▶ _Task objective_: Only the text of the records below belongs in the answer, copied exactly, with pictures omitted.
- - - - -
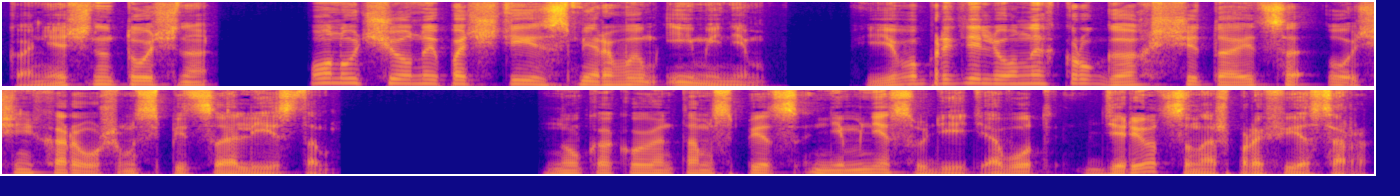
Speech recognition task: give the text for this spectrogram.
Конечно, точно. Он ученый почти с мировым именем, и в определенных кругах считается очень хорошим специалистом. Ну, какой он там спец, не мне судить, а вот дерется наш профессор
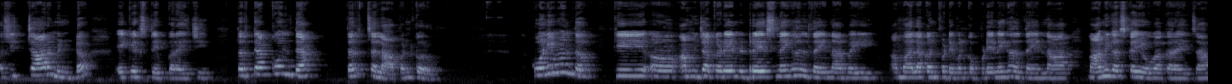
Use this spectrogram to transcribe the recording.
अशी चार मिनटं एक एक स्टेप करायची. तर त्या कोणत्या? तर चला आपण करू. कोणी म्हणतं की आमच्याकडे ड्रेस नाही घालता येणार बाई. आम्हाला कम्फर्टेबल कपडे नाही घालता येणार. मग आम्ही कसं काय योगा करायचा?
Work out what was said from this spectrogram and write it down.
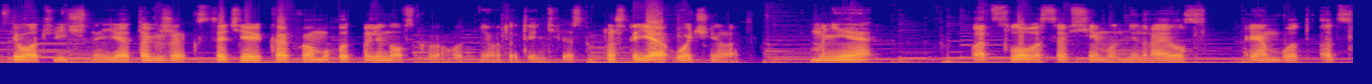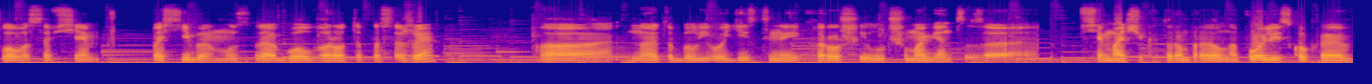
все отлично. Я также, кстати, как вам уход Малиновского? Вот мне вот это интересно. Потому что я очень рад. Мне от слова совсем он не нравился. Прям вот от слова совсем. Спасибо ему за гол ворота ПСЖ. А, но это был его единственный хороший и лучший момент за все матчи, которые он провел на поле, и сколько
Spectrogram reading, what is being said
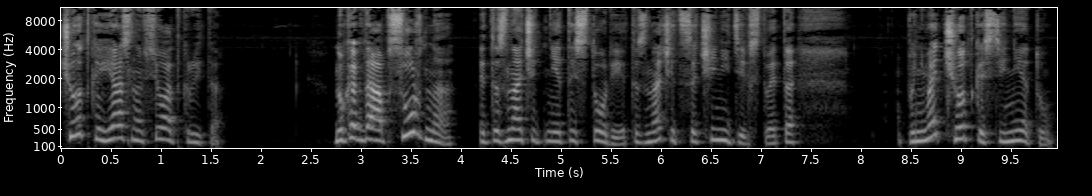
Четко, ясно, все открыто. Но когда абсурдно, это значит нет истории, это значит сочинительство. Это, понимаете, четкости нету.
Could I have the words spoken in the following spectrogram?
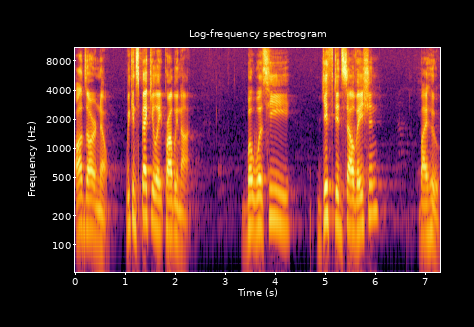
Odds are no. We can speculate, probably not. But was he gifted salvation? By who?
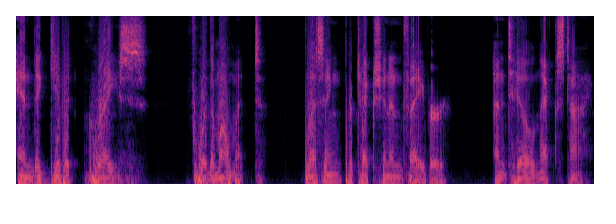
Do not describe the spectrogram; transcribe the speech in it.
and to give it grace for the moment? Blessing, protection, and favor. Until next time.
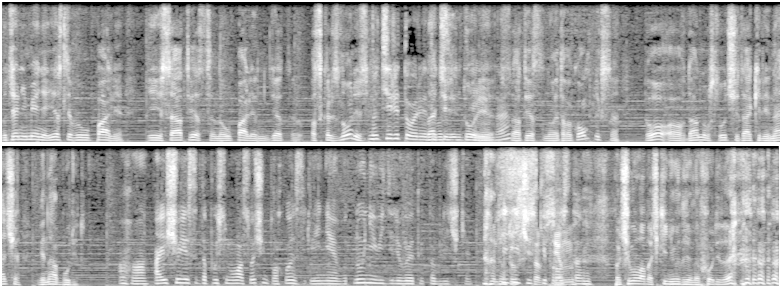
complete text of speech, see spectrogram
Но, тем не менее, если вы упали и, соответственно, упали ну, где-то, поскользнулись На территории на территории, да? соответственно, этого комплекса, то э, в данном случае, так или иначе, вина будет. Ага. А еще если, допустим, у вас очень плохое зрение, вот, ну, не видели вы этой таблички. Ну, Физически просто. Почему вам очки не выдали на входе, да?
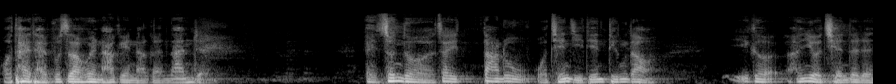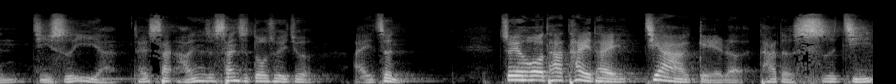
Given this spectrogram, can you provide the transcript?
我太太不知道会拿给哪个男人。哎，真的，在大陆，我前几天听到一个很有钱的人，几十亿啊，才三，好像是三十多岁就癌症，最后他太太嫁给了他的司机。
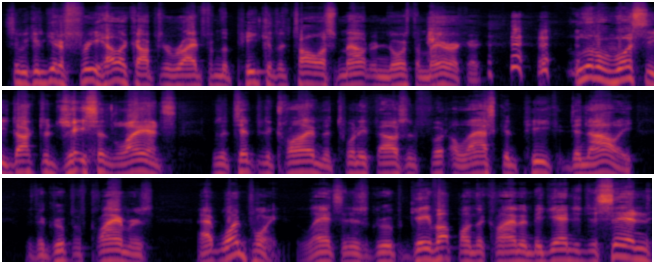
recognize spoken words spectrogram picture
so he could get a free helicopter ride from the peak of the tallest mountain in North America. Little wussy Dr. Jason Lance was attempting to climb the 20,000 foot Alaskan peak Denali with a group of climbers. At one point, Lance and his group gave up on the climb and began to descend,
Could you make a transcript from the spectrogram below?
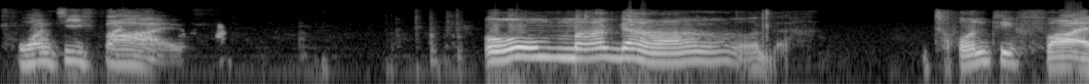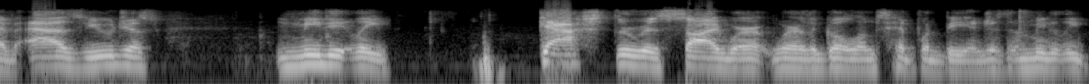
Twenty-five. Oh my god. 25 as you just immediately gash through his side where where the golem's hip would be and just immediately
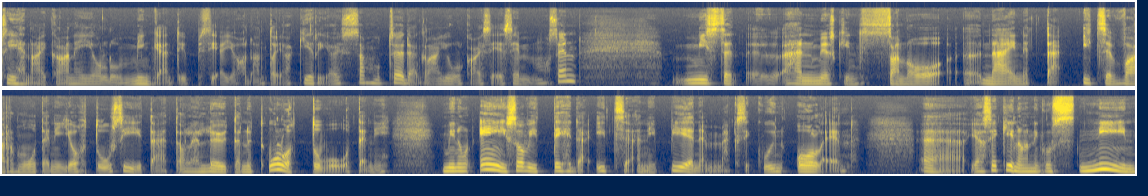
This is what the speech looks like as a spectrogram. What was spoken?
siihen aikaan ei ollut minkään tyyppisiä johdantoja kirjoissa, mutta Södergran julkaisee semmoisen, missä äh, hän myöskin sanoo äh, näin, että itsevarmuuteni johtuu siitä, että olen löytänyt ulottuvuuteni. Minun ei sovi tehdä itseäni pienemmäksi kuin olen. Äh, ja sekin on niin, niin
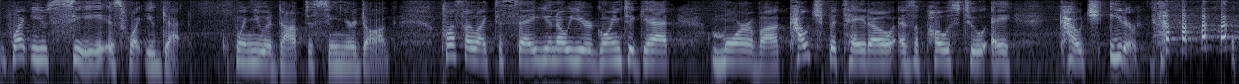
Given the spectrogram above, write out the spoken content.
what you see is what you get when you adopt a senior dog. Plus, I like to say, you know, you're going to get more of a couch potato as opposed to a couch eater.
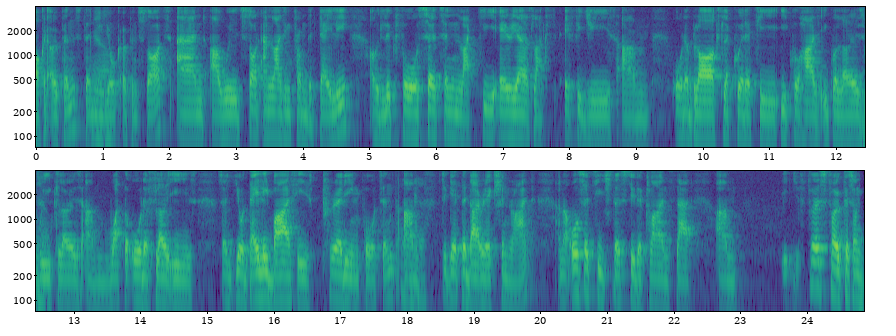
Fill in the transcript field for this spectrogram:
market opens, the New York Open starts, and I would start analyzing from the daily. I would look for certain like key areas like FVGs, um, order blocks, liquidity, equal highs, equal lows, weak lows, um, what the order flow is. So your daily bias is pretty important um, Okay. to get the direction right. And I also teach this to the clients that um, first focus on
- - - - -
▶ _Answer to this task_:
Speech recognition task: give the text for this spectrogram.
Конечно, точно. Он ученый почти с мировым именем, и в определенных кругах считается очень хорошим специалистом. Ну, какой он там спец, не мне судить, а вот дерется наш профессор
Use this spectrogram to transcribe the recording.
अशी चार मिनटं एक एक स्टेप करायची. तर त्या कोणत्या? तर चला आपण करू. कोणी म्हणतं की आमच्याकडे ड्रेस नाही घालता येणार बाई. आम्हाला कम्फर्टेबल कपडे नाही घालता येणार. मग आम्ही कसं काय योगा करायचा?
Work out what was said from this spectrogram and write it down.
все отлично. Я также, кстати, как вам уход Малиновского? Вот мне вот это интересно. Потому что я очень рад. Мне от слова совсем он не нравился. Прям вот от слова совсем. Спасибо ему за гол ворота ПСЖ. А, но это был его единственный хороший и лучший момент за все матчи, которые он провел на поле, и сколько
Spectrogram reading, what is being said
Четко, ясно, все открыто. Но когда абсурдно, это значит нет истории, это значит сочинительство. Это, понимаете, четкости нету.
Could I have the words spoken in the following spectrogram?
Odds are no. We can speculate, probably not. But was he gifted salvation? By who?
Do not describe the spectrogram; transcribe the speech in it.
and to give it grace for the moment? Blessing, protection, and favor. Until next time.
complete text of speech, see spectrogram
Но, тем не менее, если вы упали и, соответственно, упали ну, где-то, поскользнулись На территории на территории, да? соответственно, этого комплекса, то э, в данном случае, так или иначе, вина будет. Ага. А еще если, допустим, у вас очень плохое зрение, вот, ну, не видели вы этой таблички. Ну, Физически просто. Почему вам очки не выдали на входе, да?
Given this spectrogram, can you provide the transcript?
我太太不知道会拿给哪个男人。哎，真的，在大陆，我前几天听到一个很有钱的人，几十亿啊，才三，好像是三十多岁就癌症，最后他太太嫁给了他的司机。
recognize spoken words spectrogram picture
so he could get a free helicopter ride from the peak of the tallest mountain in North America. Little wussy Dr. Jason Lance was attempting to climb the 20,000 foot Alaskan peak Denali with a group of climbers. At one point, Lance and his group gave up on the climb and began to descend,
Could you make a transcript from the spectrogram below?
Twenty-five. Oh my god. 25 as you just immediately gash through his side where where the golem's hip would be and just immediately
This is what the speech looks like as a spectrogram. What was spoken?
siihen aikaan ei ollut minkään tyyppisiä johdantoja kirjoissa, mutta Södergran julkaisee semmoisen, missä äh, hän myöskin sanoo äh, näin, että itsevarmuuteni johtuu siitä, että olen löytänyt ulottuvuuteni. Minun ei sovi tehdä itseäni pienemmäksi kuin olen. Äh, ja sekin on niin, niin
Given the spectrogram above, write out the spoken content.
what you see is what you get when you adopt a senior dog. Plus, I like to say, you know, you're going to get more of a couch potato as opposed to a couch eater.
Fill in the transcript field for this spectrogram:
market opens, the New York Open starts, and I would start analyzing from the daily. I would look for certain like key areas like FVGs, um, order blocks, liquidity, equal highs, equal lows, weak lows, um, what the order flow is. So your daily bias is pretty important um, Okay. to get the direction right. And I also teach this to the clients that um, first focus on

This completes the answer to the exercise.